  • prove someone wrong?

Second, develop business goals based on your personal motivations. Consider using the SMART goal-setting method. This means each goal should be:

S = specific

M = measurable

A = attainable

R = relevant

T = time-based

For example, if your motivation is to achieve financial independence, a SMART goal might be to set milestone goals for your profits, such as $500 within the first month and $2,000 per month within six months (an attainable number will depend on your situation). If your motivation is to challenge yourself, a SMART goal might be to receive certification for a particular skill within the first month. Since you are likely to have a variety of motivations and goals, once you write them all out, prioritize them according to their importance, and add any relevant milestones to your schedule.

If you understand your own motivations and goals, you’ll be better prepared for the next step: developing a business plan.

Pitfall: An Unrealistic Business Plan

The pitfall: Believing you need to create a perfect plan to succeed in business.

Why it’s easy to fall for it: Conventional wisdom suggests that as soon as you have a business idea, you should draft a lengthy business plan with detailed forecasts and complex analyses. It seems intuitive — planning ahead is always good, right?

Why it doesn’t work: It’s true what they say about the best-laid plans: they often go awry. Entrepreneurs sometimes fall into “the process trap,” where they focus too much on taking a particular sequence of steps. Traditional business plans tend to be rigid and linear, with high up-front investments of time and resources. They’re difficult to adapt, so even minor setbacks can spell doom for the business.

Do This Instead: Determine Your Business Model

Planning is still worthwhile. Just make sure your plan is adaptable.

You’ve already done some critical thinking about your own motivations and goals, so now it’s time to do some critical thinking about whether your business idea is worth pursuing (if it has the potential to actually help customers and make money).

Fortunately, there’s a handy tool to help you do that thinking: the business model canvas. This tool is valuable for several reasons:

It’s quick and pragmatic. The business model canvas is quick — it takes less than an hour to complete the first draft — and it keeps all the info on one or two pages. If you are planning to seek a loan from a bank or funding from investors or crowdsourcing, it will help you gather all the information you need to make a compelling case for your idea. And even if you don’t need to make the case to others, it’s important to make the case for yourself to plan for the best use of your time.

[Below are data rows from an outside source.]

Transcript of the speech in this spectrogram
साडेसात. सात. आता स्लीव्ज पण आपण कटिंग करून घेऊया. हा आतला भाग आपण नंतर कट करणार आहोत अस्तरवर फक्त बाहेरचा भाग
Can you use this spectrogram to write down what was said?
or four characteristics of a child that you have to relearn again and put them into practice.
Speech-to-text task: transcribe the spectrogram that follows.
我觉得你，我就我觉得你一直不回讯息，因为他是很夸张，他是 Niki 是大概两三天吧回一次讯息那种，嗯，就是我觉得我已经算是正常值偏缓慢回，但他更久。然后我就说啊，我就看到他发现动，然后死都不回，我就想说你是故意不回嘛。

It’s flexible. The business model canvas emphasizes experimentation over elaborate (read: time-consuming and expensive) planning. It encourages you to iterate, which simply means that you test your ideas early and often, and use the findings to shape your business offerings.

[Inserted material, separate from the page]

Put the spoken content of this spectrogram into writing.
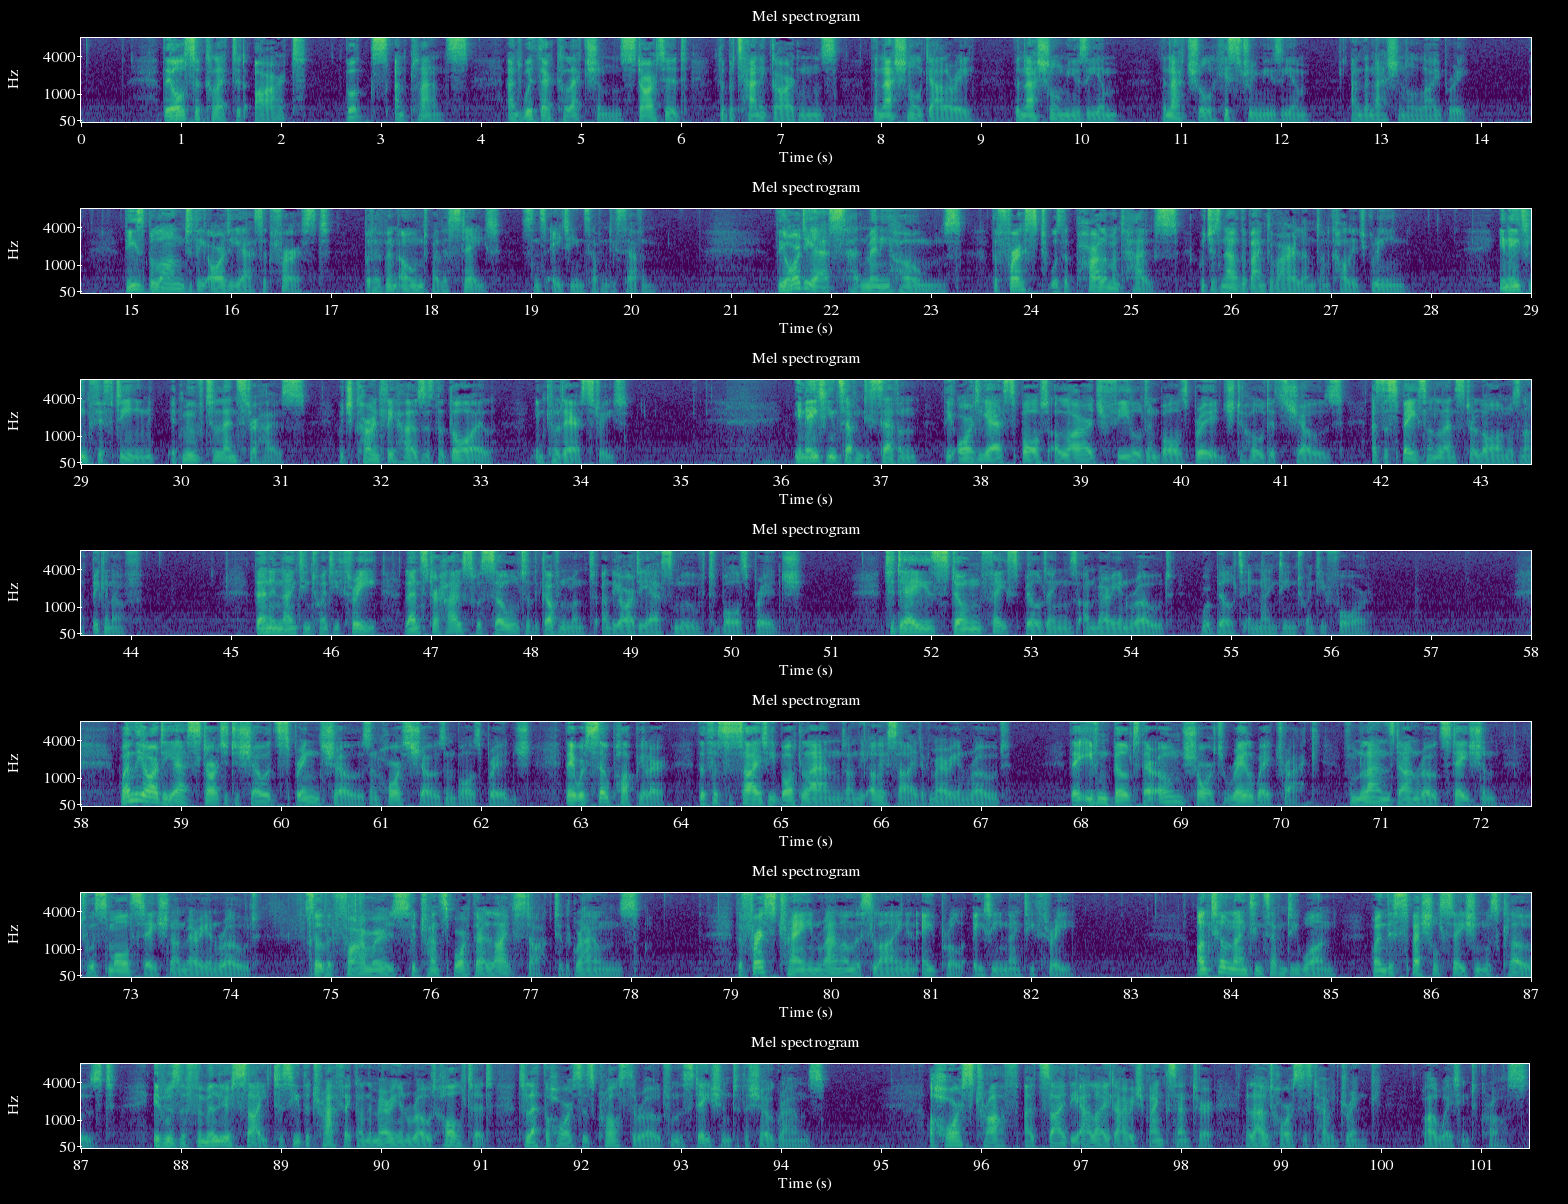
They also collected art, books, and plants, and with their collections started the Botanic Gardens, the National Gallery, the National Museum, the Natural History Museum, and the National Library. These belonged to the RDS at first, but have been owned by the state since 1877. The RDS had many homes, the first was the Parliament House, which is now the Bank of Ireland on College Green. In 1815, it moved to Leinster House, which currently houses the Dáil in Kildare Street. In 1877, the RDS bought a large field in Ballsbridge to hold its shows, as the space on Leinster Lawn was not big enough. Then in 1923, Leinster House was sold to the government and the RDS moved to Balls Ballsbridge. Today's stone faced buildings on Merrion Road were built in 1924. When the RDS started to show its spring shows and horse shows in Ballsbridge, they were so popular that the Society bought land on the other side of Merrion Road. They even built their own short railway track from Lansdowne Road Station to a small station on Merrion Road, so that farmers could transport their livestock to the grounds. The first train ran on this line in April 1893. Until 1971, when this special station was closed, it was a familiar sight to see the traffic on the Merrion Road halted to let the horses cross the road from the station to the showgrounds. A horse trough outside the Allied Irish Bank Centre allowed horses to have a drink while waiting to cross.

It’s customer-focused. The business model canvas makes it easier to sell your product or service by encouraging you to have the customer in mind from the start. As Ted Levitt taught his Harvard Business School students, “People don’t want a quarter-inch drill — they want a quarter-inch hole.” This approach helps you focus on helping customers drill a hole, rather than buy a drill — which in turn helps you make and sell a better drill.

How to Use the Business Model Canvas

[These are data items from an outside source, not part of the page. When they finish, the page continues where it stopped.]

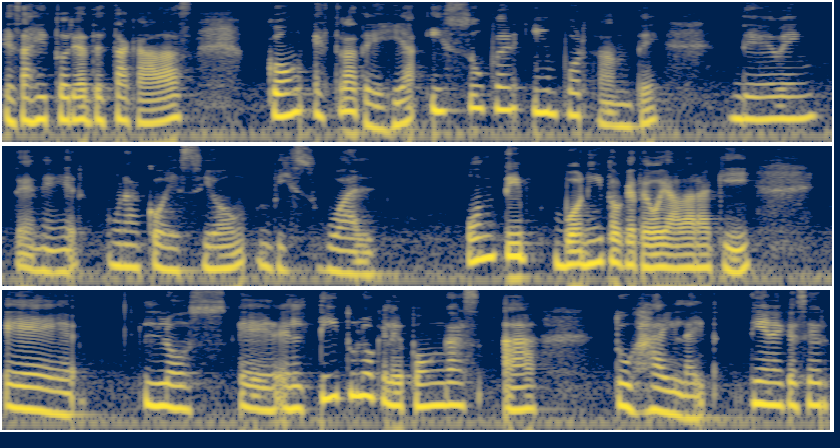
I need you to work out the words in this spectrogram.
esas historias destacadas con estrategia y súper importante deben tener una cohesión visual. Un tip bonito que te voy a dar aquí, eh, los, eh, el título que le pongas a tu highlight tiene que ser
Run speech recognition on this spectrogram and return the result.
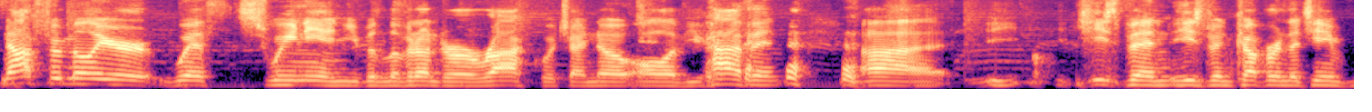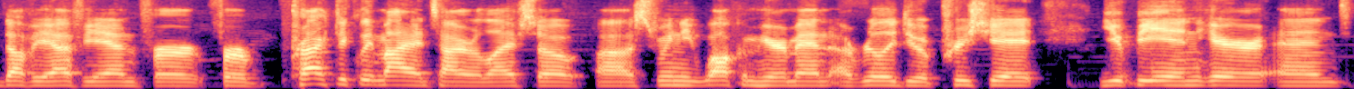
not familiar with Sweeny and you've been living under a rock, which I know all of you haven't, uh, he, has been he's been covering the team from WFAN for for practically my entire life. So uh, Sweeny, welcome here, man. I really do appreciate you being here. And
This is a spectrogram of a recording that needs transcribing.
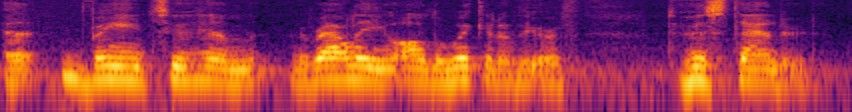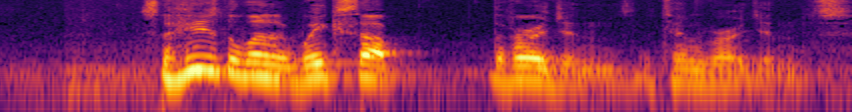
and bringing to him and rallying all the wicked of the earth to his standard. So he's the one that wakes up the virgins, the ten virgins.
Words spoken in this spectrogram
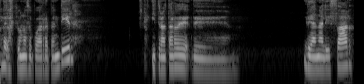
de las que uno se puede arrepentir, y tratar de, de, analizar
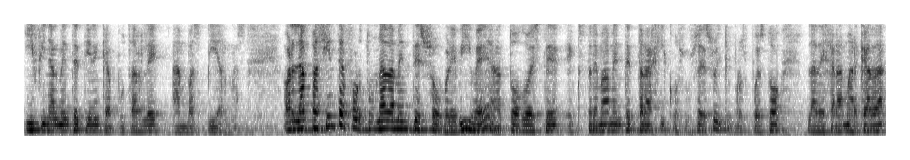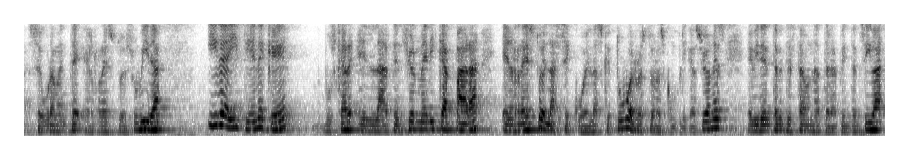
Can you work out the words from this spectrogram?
y finalmente tienen que amputarle ambas piernas. Ahora, la paciente afortunadamente sobrevive a todo este extremadamente trágico suceso y que por supuesto la dejará marcada seguramente el resto de su vida. Y de ahí tiene que buscar la atención médica para el resto de las secuelas que tuvo, el resto de las complicaciones. Evidentemente está en una terapia intensiva,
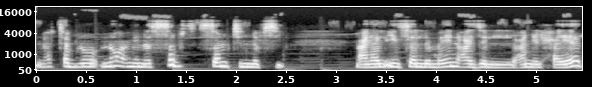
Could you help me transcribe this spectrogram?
نعتبره نوع من الصمت الصمت النفسي. معناها الإنسان لما ينعزل عن الحياة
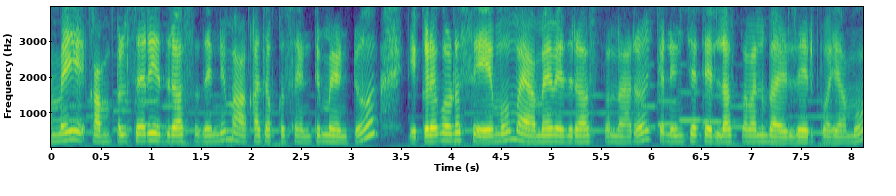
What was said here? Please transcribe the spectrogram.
అమ్మాయి కంపల్సరీ ఎదురొస్తుందండి. మాకు అదొక సెంటిమెంట్ ఇక్కడ కూడా సేమ్ మా అమ్మాయి ఎదురొస్తున్నారు. ఇక్కడ నుంచి అయితే వెళ్ళొస్తామని బయలుదేరిపోయాము.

Although the business model canvas was initially designed with tech startups in mind, it’s helpful for just about any small business. There are several variations of the business model canvas. Each variation is simple and straightforward, so it’s worth checking out all three before deciding which is right for you. Here’s a quick overview:

(The Original) Business Model Canvas
Big Idea Canvas
Lean Canvas

Your Next Steps

Schedule some time for developing your strategy. First, think about your personal motivations, write down your business goals. Then, skim the Big Idea Course and fill out a Big Idea Canvas worksheet. (Alternatively, check out Strategyzer or Lean Academy.)

Next Monday, we’ll cover how to navigate paperwork and manage your time and resources.

Holly Munson is a writer, editor, and content strategy consultant based in Philadelphia. She has been reporting on business trends for seven years and has also worked in marketing, magazines, and museums.